**Data for this task:**
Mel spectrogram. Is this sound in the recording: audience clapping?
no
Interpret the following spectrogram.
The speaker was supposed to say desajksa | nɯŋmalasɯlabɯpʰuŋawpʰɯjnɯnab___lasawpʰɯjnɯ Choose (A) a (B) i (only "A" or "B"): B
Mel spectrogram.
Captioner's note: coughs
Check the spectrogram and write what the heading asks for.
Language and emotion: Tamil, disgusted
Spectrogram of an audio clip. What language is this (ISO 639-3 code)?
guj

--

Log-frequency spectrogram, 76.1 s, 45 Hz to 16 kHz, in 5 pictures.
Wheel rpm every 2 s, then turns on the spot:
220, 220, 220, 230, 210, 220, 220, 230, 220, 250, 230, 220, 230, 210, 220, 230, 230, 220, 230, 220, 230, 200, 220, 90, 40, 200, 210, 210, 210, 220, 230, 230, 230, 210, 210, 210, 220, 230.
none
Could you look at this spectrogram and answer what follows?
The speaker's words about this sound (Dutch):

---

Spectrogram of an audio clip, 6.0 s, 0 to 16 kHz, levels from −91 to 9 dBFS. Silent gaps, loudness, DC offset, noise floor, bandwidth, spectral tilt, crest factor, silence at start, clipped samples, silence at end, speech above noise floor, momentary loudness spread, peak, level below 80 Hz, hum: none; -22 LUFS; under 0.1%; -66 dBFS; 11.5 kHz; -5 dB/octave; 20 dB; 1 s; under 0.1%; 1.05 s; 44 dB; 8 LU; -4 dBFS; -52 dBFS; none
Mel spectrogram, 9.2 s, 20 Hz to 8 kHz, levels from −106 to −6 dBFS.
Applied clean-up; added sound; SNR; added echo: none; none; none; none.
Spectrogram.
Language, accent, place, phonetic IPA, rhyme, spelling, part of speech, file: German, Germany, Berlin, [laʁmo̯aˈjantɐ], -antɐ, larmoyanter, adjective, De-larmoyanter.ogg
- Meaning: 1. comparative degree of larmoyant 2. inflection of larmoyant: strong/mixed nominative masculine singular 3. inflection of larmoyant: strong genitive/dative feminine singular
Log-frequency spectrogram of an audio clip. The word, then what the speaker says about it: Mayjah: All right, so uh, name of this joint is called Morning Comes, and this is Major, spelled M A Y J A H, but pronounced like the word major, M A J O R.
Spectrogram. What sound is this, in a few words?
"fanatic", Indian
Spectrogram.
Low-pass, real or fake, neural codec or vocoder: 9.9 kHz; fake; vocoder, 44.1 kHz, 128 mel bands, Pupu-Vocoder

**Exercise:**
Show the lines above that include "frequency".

**Exercise result:**
Log-frequency spectrogram, 76.1 s, 45 Hz to 16 kHz, in 5 pictures.
Log-frequency spectrogram of an audio clip. The word, then what the speaker says about it: Mayjah: All right, so uh, name of this joint is called Morning Comes, and this is Major, spelled M A Y J A H, but pronounced like the word major, M A J O R.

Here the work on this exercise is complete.